Dancers performing stripper style will often coat their skin in body lotion, body glitter or moisturizer to give it a more alluring sheen. Acrobatic style dancers do not adorn these substances as they make the pole more slippery and thus easier to fall off. Instead they may use several layers of shaving cream or hairspray on themselves to make their skin more sticky and therefore easier to grip the pole.
Pole Dancing as Exercise
In recent years pole dancing has exploded out of the strip clubs and into mainstream fitness. Girls (and occasionally guys) take pole dancing classes either at dedicated studios with fixed poles, or other venues with removable poles installed. The classes are like any other dance class, except that the room is full of poles for each student to practice their moves. Each school has it's own version of the craze with some teaching sensual stripperesque styles, and others teaching pure fitness. The sensual schools favour "frills" such as sexy and brief costumes, show performances, high heels, etc.

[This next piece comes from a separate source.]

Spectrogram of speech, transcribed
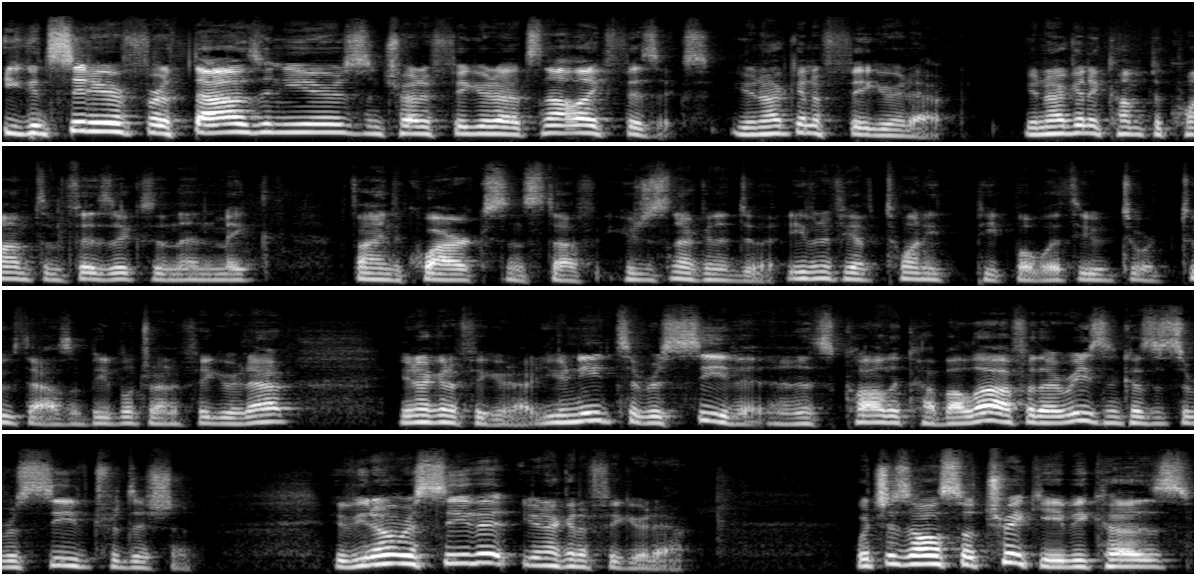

The pure fitness schools eschew such extras, typically because their clientèle is less comfortable with such things.
There are usually around half a dozen distinct levels in pole dancing school ranging from beginners through intermediate and to advanced. Beginners moves are quite easy and require little strength or flexibility. Intermediate classes are where initial suspensions from the pole and inversions usually start. Advanced classes require great strength and flexibility, dealing with demanding contortions and suspensions from the pole. Few students who progress to upper level classes ever make to the transition to paid performers; most treat it as an ongoing hobby like an aerobics class.
- Do not dance on a pole that is not set up specifically for dancing, e.g. sign posts, furniture railings etc. Such poles may not hold your weight.
- Always wear a g-string or thong when on the pole. You may be exposed to herpes and other STDs by rubbing your uncovered crotch on a pole.
- Never dance drunk. You may fall and hit your head very badly.
- Take it easy when you start. The loads that pole dancing places on your body are in directions that we do not normally experience in day to day life. You may easily injure a muscle if you are not prepared.
Give it a go!
You don't need to have a strong background in dance or strength training to start pole dancing. You can start the basics with no prior related experience and develop the skills required as you progress. It's fun, it improves your self confidence, and you develop a great body too.